I’m not such a fan of ‘pretending’ any more. The style of naturalism in performance, that prevails particularly on TV is ultimately deceitful, in that it cloaks its own artifice. While it’s clever, and enjoyable in its way to lose yourself as an audience member in the piece, I often feel a little disconnected somehow, however stunning the performance. There’s a quote I saw somewhere, that artists are lying to tell a greater truth.
With the power of the Interwebz, I tracked the quote to Alan Moore, in
“Artists use lies to tell the truth. Yes, I created a lie. But because you believed it, you found something true about yourself.”
Quite apt. I’d intended to write about the connection between performance and politics, and comment on post-modernism. And the quote is from a comic-book series and film that has spawned imitation in so many political protests, in the form of the Guy Fawkes mask. Life imitating, or being inspired, by art – certainly one of the functions of art.
There is a strand of thought in contemporary philosophy that reality is being constructed which is somehow unreal, or rather, ‘hyperreal’. Looking at Disneyland or Las Vegas, they are whole cities created in imitation of other places, or even of artworks, but fundamentally serving only their own commerce; mere ‘simulacra’ in Baudrillard’s term. One starts to question as Umberto Eco does, whether American culture itself is losing its mooring in reality.
“The real has become our utopia, that we dream of as if of a lost object. An entire culture now labours at counterfeiting itself.” (Andrew Robinson’s essay on Baudrillard cited in the hyperlink)
Pondering the practical realities of winning elections, and on the movement that brought Jeremy Corbyn the Labour leadership, I’m struck that the terms of the debate are often set within economics and class. On the doorstep, the offer being made (and more often, the fears being raised) were about income and tax. The questions being raised were often in the territory of culture, particularly in regard to migration. This allowed the inroads that the SNP and UKIP were able to make.
Power tries to defend itself against the collapse of meaning by reinjecting the real and the referential everywhere. It tries to convince people that the social world is still objectively real. It prefers to refer to crisis, or even to desire, than to admit its own collapse. ……. And with the responsible subject no longer there, people try desperately to impute responsibility. The excessive reservoir of ‘floating responsibility’ through finding scapegoats or guilty parties is just waiting to be invested in any particular incident. The Katrina or Christchurch disasters get projected onto looters; social insecurity is projected onto Muslims, immigrants, minorities.
The challenge for progressives, I believe, is to create a programme which is not only valid, but also meaningful; and therefore ‘real’, within the changed conditions of a postmodern society. New Labour was one attempt; and to some degree successful in allying the notion of culture to its political programme. The high point of that project was probably the expression of ‘Britishness’ created by Danny Boyle for London 2012, that was broadly supported across social divides; establishment challenges were very muted.

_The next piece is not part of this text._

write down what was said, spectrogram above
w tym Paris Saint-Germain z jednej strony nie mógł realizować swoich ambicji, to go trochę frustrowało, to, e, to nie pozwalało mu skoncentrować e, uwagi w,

The second challenge is how to create that broad alliance, without descending into factional tribalism. I recognise the temptation to retreat into a historical identity, based on heavy industry and trade unionism, class struggle and organised labour. Not that these are either obsolete or unimportant; but the knowledge industries don’t work like that; service industries aren’t organised that way either. Modern experience of life is much more atomised than the conditions which created the political system we inherit.
How to respond, to create real community, to work in the ‘real’ world, and what is the reality we reproduce? Does that reproduction stop it being real?